Task requirements:
Every entry that follows should be output exactly, and every image in it left out.

Collected data:
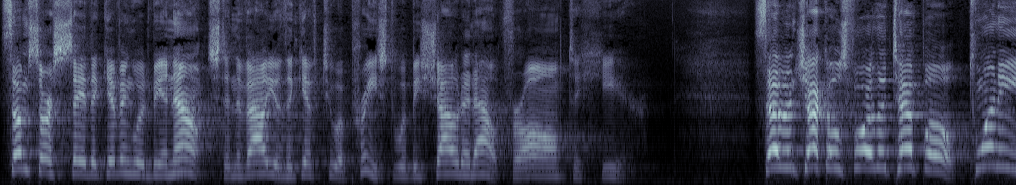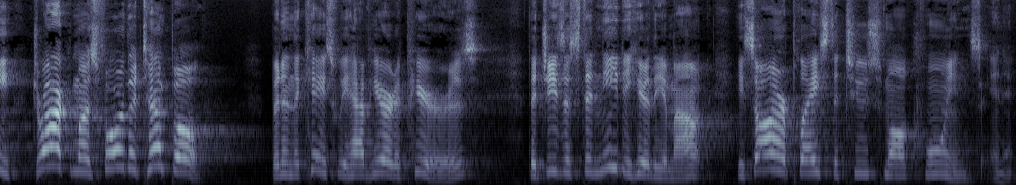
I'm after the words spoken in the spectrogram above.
Some sources say that giving would be announced and the value of the gift to a priest would be shouted out for all to hear. Seven shekels for the temple, 20 drachmas for the temple. But in the case we have here, it appears that Jesus didn't need to hear the amount. He saw her place the two small coins in it.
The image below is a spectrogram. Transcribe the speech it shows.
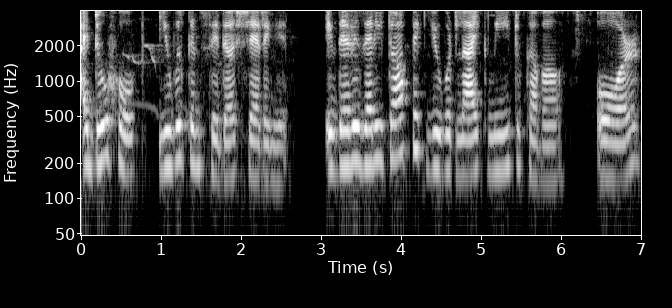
I do hope you will consider sharing it. If there is any topic you would like me to cover or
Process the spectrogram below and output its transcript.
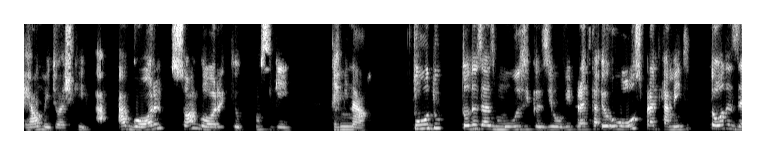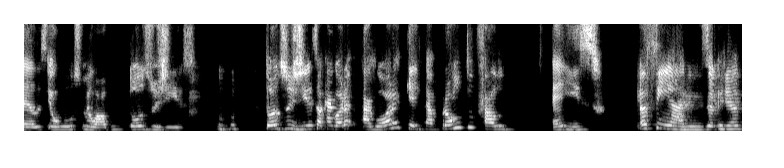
realmente, eu acho que agora, só agora que eu consegui terminar tudo, todas as músicas e ouvir praticamente, eu ouço praticamente todas elas, eu ouço meu álbum todos os dias. todos os dias, só que agora, agora que ele tá pronto, falo, é isso. Assim, Agnes, eu queria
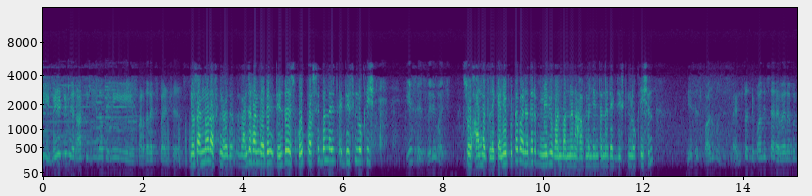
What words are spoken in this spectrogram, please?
Immediately, we are not thinking of any further expansions. No, sir, I'm not asking whether, I'm just asking whether is there a scope possible at existing location? Yes, yes, very much. So how much? Like, can you put up another maybe one, one and a half million ton at existing location? Yes, it's possible. These limestone deposits are available.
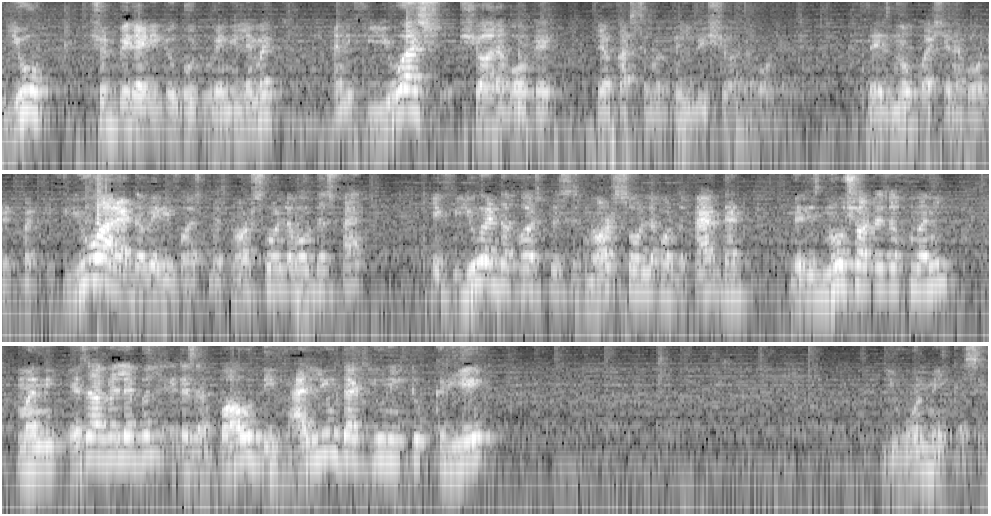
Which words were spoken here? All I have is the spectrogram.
You should be ready to go to any limit and if you are sure about it your customer will be sure about it. There is no question about it. But if you are at the very first place not sold about this fact if you at the first place is not sold about the fact that there is no shortage of money money is available it is about the value that you need to create you won't make a sale.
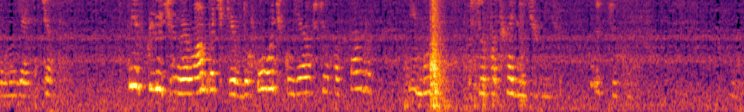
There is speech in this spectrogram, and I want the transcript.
Поэтому я сейчас при включенной лампочке в духовочку я все поставлю и будет все подходить у них. Это все хорошо. Вот.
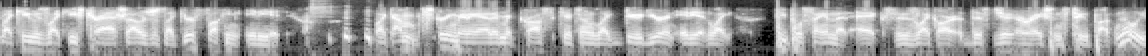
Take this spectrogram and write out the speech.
Like he was like he's trash. And I was just like, you're a fucking idiot. like I'm screaming at him across the kitchen. I was like, dude, you're an idiot. And like people saying that X is like our this generation's Tupac. No, he's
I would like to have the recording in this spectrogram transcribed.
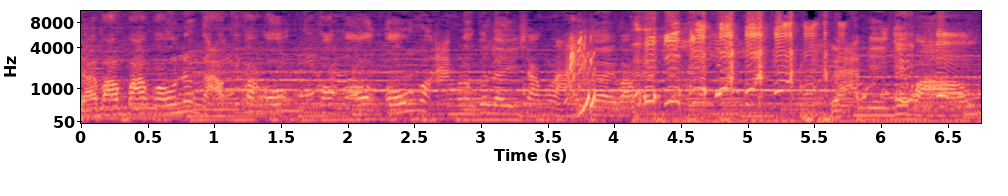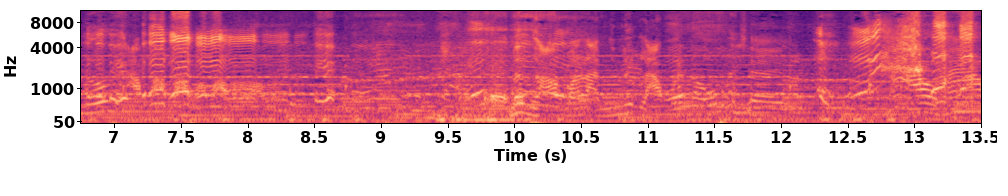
Trời bao bao con uống nước ngọt chứ con uống con, con uống con ăn luôn cái ly xong lại chơi bao làm gì với bò uống nước ngọt nước ngọt mà làm như nước lọc để nó uống nó xê hao hao.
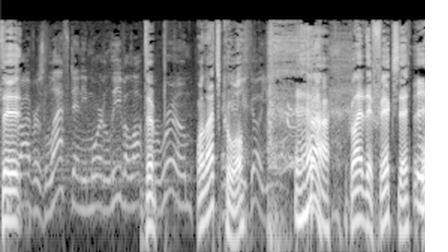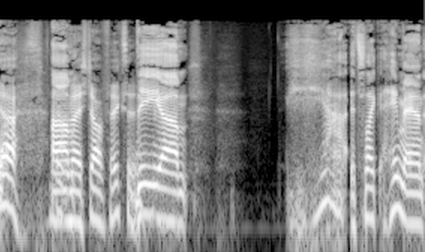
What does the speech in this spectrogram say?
the- the driver's left anymore to leave a lot the- more room. well, that's And cool. you. You Yeah, Glad they fixed it. yeah. Um, nice job fixing it. The um, yeah, it's like, hey man,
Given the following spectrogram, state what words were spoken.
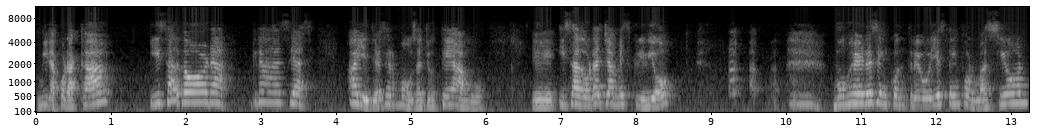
mira, por acá, Isadora, gracias. Ay, ella es hermosa, yo te amo. Eh, Isadora ya me escribió. Mujeres, encontré hoy esta información.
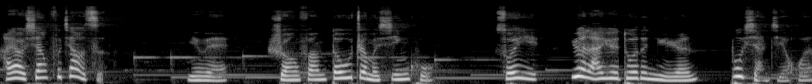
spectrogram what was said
还要相夫教子。因为双方都这么辛苦，所以越来越多的女人不想结婚。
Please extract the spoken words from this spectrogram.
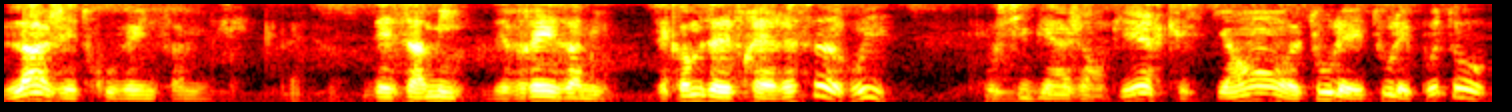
Là, j'ai trouvé une famille. Des amis, des vrais amis. C'est comme des frères et sœurs, oui. Aussi bien Jean-Pierre, Christian, euh, tous les, tous les poteaux.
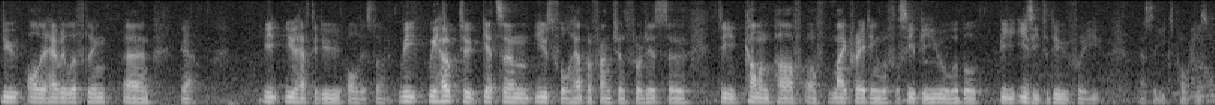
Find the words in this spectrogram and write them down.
do all the heavy lifting, and yeah, you, you have to do all this stuff. We we hope to get some useful helper functions for this, so the common path of migrating with the CPU will- will be easy to do for you as the And exporters. on,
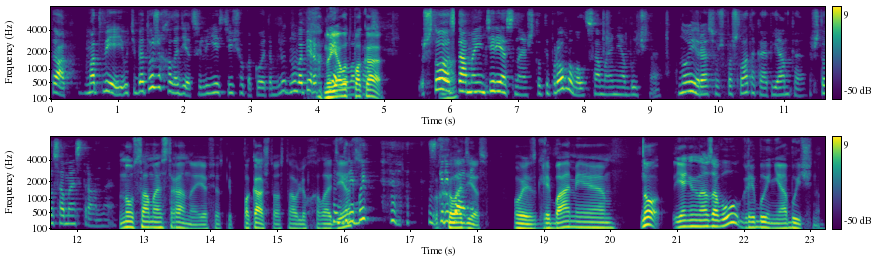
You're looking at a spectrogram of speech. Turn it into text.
Так, Матвей, у тебя тоже холодец или есть еще какое-то блюдо? Ну, во-первых, Ну, я вот вопрос. пока... Что Ага. самое интересное, что ты пробовал, самое необычное? Ну и раз уж пошла такая пьянка, что самое странное? Ну, самое странное, я все-таки пока что оставлю холодец. Грибы? С грибами. Холодец. Ой, с грибами... Ну, я не назову грибы необычным.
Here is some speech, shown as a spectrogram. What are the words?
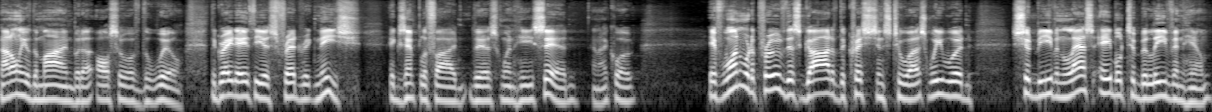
not only of the mind, but uh, also of the will. The great atheist Friedrich Nietzsche exemplified this when he said, and I quote, if one were to prove this God of the Christians to us, we would should be even less able to believe in him.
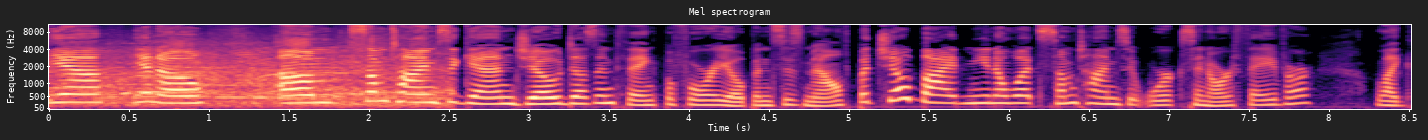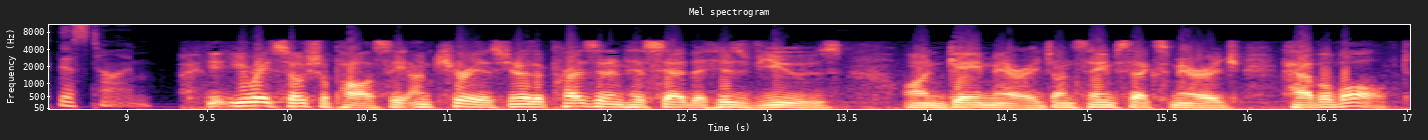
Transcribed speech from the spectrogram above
yeah, you know. Um, sometimes, again, Joe doesn't think before he opens his mouth. But Joe Biden, you know what? Sometimes it works in our favor, like this time. You, you raise social policy. I'm curious. You know, the president has said that his views on gay marriage, on same sex marriage, have evolved,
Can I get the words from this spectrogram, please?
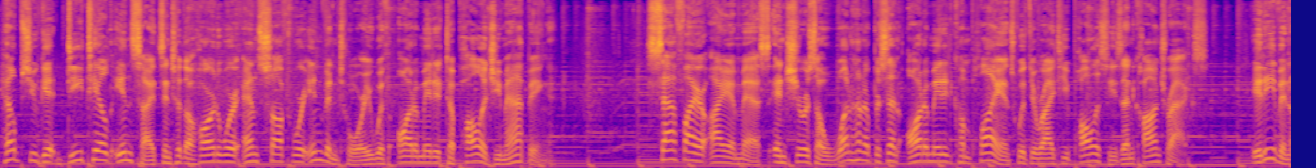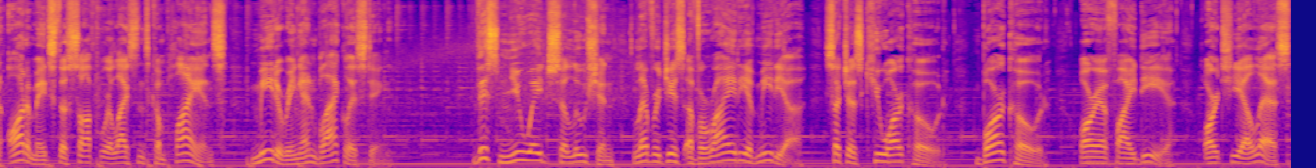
helps you get detailed insights into the hardware and software inventory with automated topology mapping. Sapphire IMS ensures a 100% automated compliance with your IT policies and contracts. It even automates the software license compliance, metering, and blacklisting. This new age solution leverages a variety of media such as QR code, barcode, RFID, RTLS,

Answer for this exercise:
I'm after the words spoken in the spectrogram above.
Some sources say that giving would be announced and the value of the gift to a priest would be shouted out for all to hear. Seven shekels for the temple, 20 drachmas for the temple. But in the case we have here, it appears that Jesus didn't need to hear the amount. He saw her place the two small coins in it.
The image below is a spectrogram. Transcribe the speech it shows.
I do hope you will consider sharing it. If there is any topic you would like me to cover or
Process the spectrogram below and output its transcript.
realmente, eu acho que agora, só agora que eu consegui terminar tudo, todas as músicas e ouvir praticamente, eu ouço praticamente todas elas, eu ouço meu álbum todos os dias. todos os dias, só que agora, agora que ele tá pronto, falo, é isso. Assim, Agnes, eu queria
What words are spoken in this spectrogram, please?
Immediately, we are not thinking of any further expansions. No, sir, I'm not asking whether, I'm just asking whether is there a scope possible at existing location? Yes, yes, very much. So how much? Like, can you put up another maybe one, one and a half million ton at existing location? Yes, it's possible. These limestone deposits are available.
Which words were spoken here? All I have is the spectrogram.
You should be ready to go to any limit and if you are sure about it your customer will be sure about it. There is no question about it. But if you are at the very first place not sold about this fact if you at the first place is not sold about the fact that there is no shortage of money money is available it is about the value that you need to create you won't make a sale.
There is speech in this spectrogram, and I want the transcript.
Поэтому я сейчас при включенной лампочке в духовочку я все поставлю и будет все подходить у них. Это все хорошо. Вот.
Take this spectrogram and write out the speech.
Like he was like he's trash. And I was just like, you're a fucking idiot. like I'm screaming at him across the kitchen. I was like, dude, you're an idiot. And like people saying that X is like our this generation's Tupac. No, he's
I would like to have the recording in this spectrogram transcribed.
Trời bao bao con uống nước ngọt chứ con uống con, con uống con ăn luôn cái ly xong lại chơi bao làm gì với bò uống nước ngọt nước ngọt mà làm như nước lọc để nó uống nó xê hao hao.
What does the speech in this spectrogram say?
the- the driver's left anymore to leave a lot the- more room. well, that's And cool. you. You Yeah, Glad they fixed it. yeah. Um, nice job fixing it. The um, yeah, it's like, hey man,
Given the following spectrogram, state what words were spoken.
mira, por acá, Isadora, gracias. Ay, ella es hermosa, yo te amo. Eh, Isadora ya me escribió. Mujeres, encontré hoy esta información.
spectrogram what was said
还要相夫教子。因为双方都这么辛苦，所以越来越多的女人不想结婚。
Please extract the spoken words from this spectrogram.
Là, j'ai trouvé une famille. Des amis, des vrais amis. C'est comme des frères et sœurs, oui. Aussi bien Jean-Pierre, Christian, euh, tous les, tous les poteaux.
Find the words in this spectrogram and write them down.
do all the heavy lifting, and yeah, you, you have to do all this stuff. We we hope to get some useful helper functions for this, so the common path of migrating with the CPU will- will be easy to do for you as the And exporters. on,
You're looking at a spectrogram of speech. Turn it into text.
Так, Матвей, у тебя тоже холодец или есть еще какое-то блюдо? Ну, во-первых, Ну, я вот вопрос. пока... Что Ага. самое интересное, что ты пробовал, самое необычное? Ну и раз уж пошла такая пьянка, что самое странное? Ну, самое странное, я все-таки пока что оставлю холодец. Грибы? С грибами. Холодец. Ой, с грибами... Ну, я не назову грибы необычным.
Here is some speech, shown as a spectrogram. What are the words?
not only of the mind, but uh, also of the will. The great atheist Friedrich Nietzsche exemplified this when he said, and I quote, if one were to prove this God of the Christians to us, we would should be even less able to believe in him.
Transcribed speech from the spectrogram above
yeah, you know. Um, sometimes, again, Joe doesn't think before he opens his mouth. But Joe Biden, you know what? Sometimes it works in our favor, like this time. You, you raise social policy. I'm curious. You know, the president has said that his views on gay marriage, on same sex marriage, have evolved,
Can I get the words from this spectrogram, please?
helps you get detailed insights into the hardware and software inventory with automated topology mapping. Sapphire IMS ensures a 100% automated compliance with your IT policies and contracts. It even automates the software license compliance, metering, and blacklisting. This new age solution leverages a variety of media such as QR code, barcode, RFID, RTLS,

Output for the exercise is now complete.